Today is the 100th anniversary of the completion of the Mishnah Berurah (link). At the end of the final volume, the author/editor -- R. Yisrael Meir (Poupko) Kagan -- writes that he finished it on the 19th of Marcheshvan 5667 (1906). The Mishnah Berurah is an important compendium and summary of explanations and rulings on the Orah Chaim section of Shulchan Arukh (link). The commentary has risen to the level of a standard and essential text. However, because it is so easy to overstate the work's importance, let me add some words to the contrary.
The Mishnah Berurah is not the final word on any matter, even though it is sometimes used as such by people incapable or uninterested in digging deeper. R. Hershel Schachter would often say that he never owned a Mishnah Berurah until his wife bought him a set after he was married. His point, I believe, is that it is not an essential work and one can study halakhah without referring to it. However, R. Schachter does quote the Mishnah Berurah on occasion.

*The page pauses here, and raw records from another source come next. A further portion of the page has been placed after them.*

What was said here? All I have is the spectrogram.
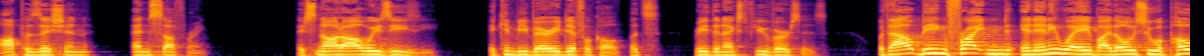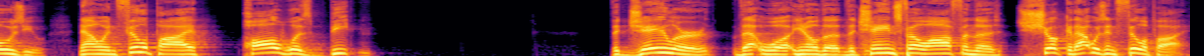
opposition, and suffering. It's not always easy. It can be very difficult. Let's read the next few verses. Without being frightened in any way by those who oppose you now in Philippi, Paul was beaten. The jailer that was, you know, the, the chains fell off and the shook, that was in Philippi.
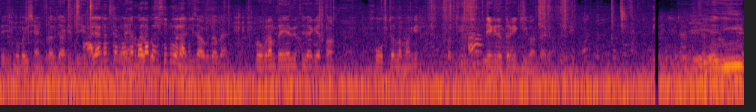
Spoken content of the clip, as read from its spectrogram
ਤੇ ਮੁੰਬਈ ਸੈਂਟਰਲ ਜਾ ਕੇ ਦੇਖਦੇ ਹਾਂ। आल्यानंतर म्हणलं ਰਹਿਣ ਦਾ मला ਕੁਛ पण सुरू होला. ਕੀ ਹਿਸਾਬ ਕਿਤਾਬ ਹੈ ਪ੍ਰੋਗਰਾਮ ਤਾਂ ਇਹ ਹੈ ਵੀ ਉੱਥੇ ਜਾ ਕੇ ਆਪਾਂ ਹੋਸਟਲ ਲਵਾਂਗੇ ਬਾਕੀ ਦੇਖਦੇ ਉੱਤਰ ਕੇ ਕੀ ਬਣਦਾ ਹੈਗਾ ਇਹ ਹੈ ਜੀ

Here is a case in point regarding hyperbole in which great praise can be misunderstood. R. Chaim Kanievsky, in his introduction to Shoneh Halakhos -- a summary of the laws in Mishnah Berurah, writes: "The book Mishnah Berurah has merited being accepted throughout Israel and is the final decisor in our generation regarding the laws of Orach Chaim..." Yet, later in the same paragraph, R. Kanievsky writes: "And in places where the Mishnah Berurah and the Chazon Ish disagree I listed both views." Well, which is it? If the Mishnah Berurah is the final decisor, why did R. Kanievsky quote his uncle's disagreements with the work? Clearly, he did not mean that the Mishnah Berurah is literally the final decisor. He only meant that it is a very important work.
R. Yehuda Henkin has a responsum on the subject of whether the Arukh Ha-Shulchan or Mishnah Berurah receives precedence in deciding halakhic issues (Bnei Banim 2:8). He writes:
In my opinion, my grandfather [R. Yosef Eliyahu Henkin] did not say that [we follow the Arukh Ha-Shulchan over the Mishnah Berurah] except where the Arukh Ha-Shulchan and the Mishnah Berurah disagree based on their own thoughts since the Arukh Ha-Shulchan was certainly sharper, was the master of the entire Shulchan Arukh and also saw the book Mishnah Berurah [yet still disagree with it]. See [Arukh Ha-Shulchan] 11:22, 12:4, 25:23, 22:4, 268:6 and other places where he refers to the Mishnah Berurah, and in 79:11 and 319:22 he disagreed with him, and there are many other instances. And in countless places he disagreed with him without mentioning his name. Two examples are 55:20, where he intended to rule against the Mishnah Berurah (there, no. 52), and 370:13, where he intended to rule against the Mishnah Berurah (there, no. 27), and this is clear to someone who delves into the matter. Therefore, it is a mitzvah to publicize that the Arukh Ha-Shulchan is not just a book unto itself but a reaction to the Mishnah Berurah. It is also a testimony to the value in which the author of the Arukh Ha-Shulchan held the Mishnah Berurah, even though it was a new book in his time (as one scholar pointed out to me). Also, my grandfather [R. Y.E. Henkin] was a great expert in the Mishnah Berurah.See also the words of Dr. Haym Soloveitchik regarding the Mishnah Berurah and the Arukh Ha-Shulchan: link
I find the Mishnah Berurah to be a great starting point but that's all it should be. And even then, someone unfamiliar with the laws will have a difficult time learning them for the first time from the Mishnah Berurah. I pity the person who tries to learn the laws of Shabbos from it.
[As an aside, those interested in acquiring volumes 1-3 of Bnei Banim should try calling Beigeleisen in Boro Park (718-436-1165). Volume 4 can be purchased online here.]